The battery-powered rectangular device had nine flashing lights, and Simpson had Play-Doh in her hands, Pare said.
The phrases "Socket to me" and "Course VI" were written on the back of her sweatshirt, which authorities displayed to the media. Course VI appears to refer to MIT's major of electrical engineering and computer science.
Simpson was a member of MIT's swimming and diving team in 2006, according to the team's Web site, which lists her hometown as Kihei, Hawaii. MIT spokeswoman Patti Richards said aside from confirming she was a student, the school did not have any comment.
She was arrested about 8 a.m. outside Terminal C, home to United Airlines, Jet Blue and other carriers.
A Massachusetts Port Authority staffer manning an information booth in the terminal became suspicious when Simpson — wearing the device — approached to ask about an incoming flight, Pare said.
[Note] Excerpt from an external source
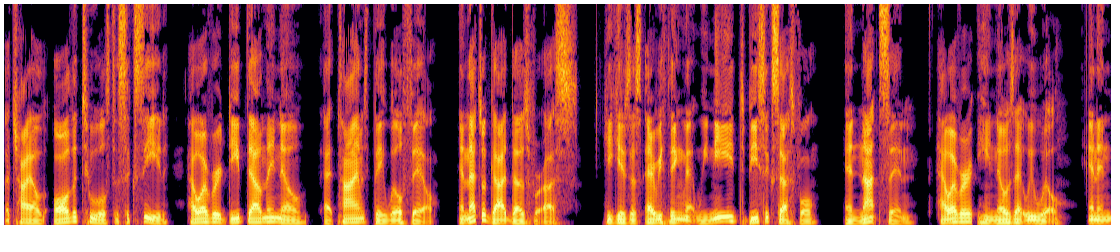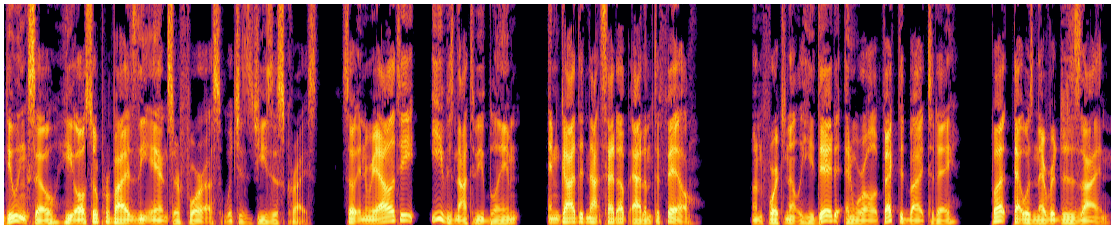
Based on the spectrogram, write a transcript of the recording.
a child all the tools to succeed. However, deep down they know at times they will fail. And that's what God does for us. He gives us everything that we need to be successful and not sin. However, He knows that we will. And in doing so, He also provides the answer for us, which is Jesus Christ. So in reality, Eve is not to be blamed, and God did not set up Adam to fail. Unfortunately, he did, and we're all affected by it today, but that was never the design.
Simpson then walked outside, and the staffer notified a nearby trooper.
The trooper, joined by others with submachine guns, confronted her at a traffic island in front of the terminal.
"She was immediately told to stop, to raise her hands and not to make any movement, so we could observe all her movements to see if she was trying to trip any type of device," Pare said. "Had she not followed the protocol, we might have used deadly force."
Pare said Simpson took a subway to the airport, but he was not sure if she had the device on at that time.
The major praised the booth attendant, but said the incident is a reminder of the terrorism threat confronting the civil aviation system. Two of the four passenger jets hijacked on Sept. 11, 2001, took off from Logan.
The city was the focus of a major security scare Jan. 31 when dozens of battery-powered devices were discovered in various locations. Bomb squads were deployed and some transportation links were closed temporarily. They turned out to be a promotion for the Cartoon Network.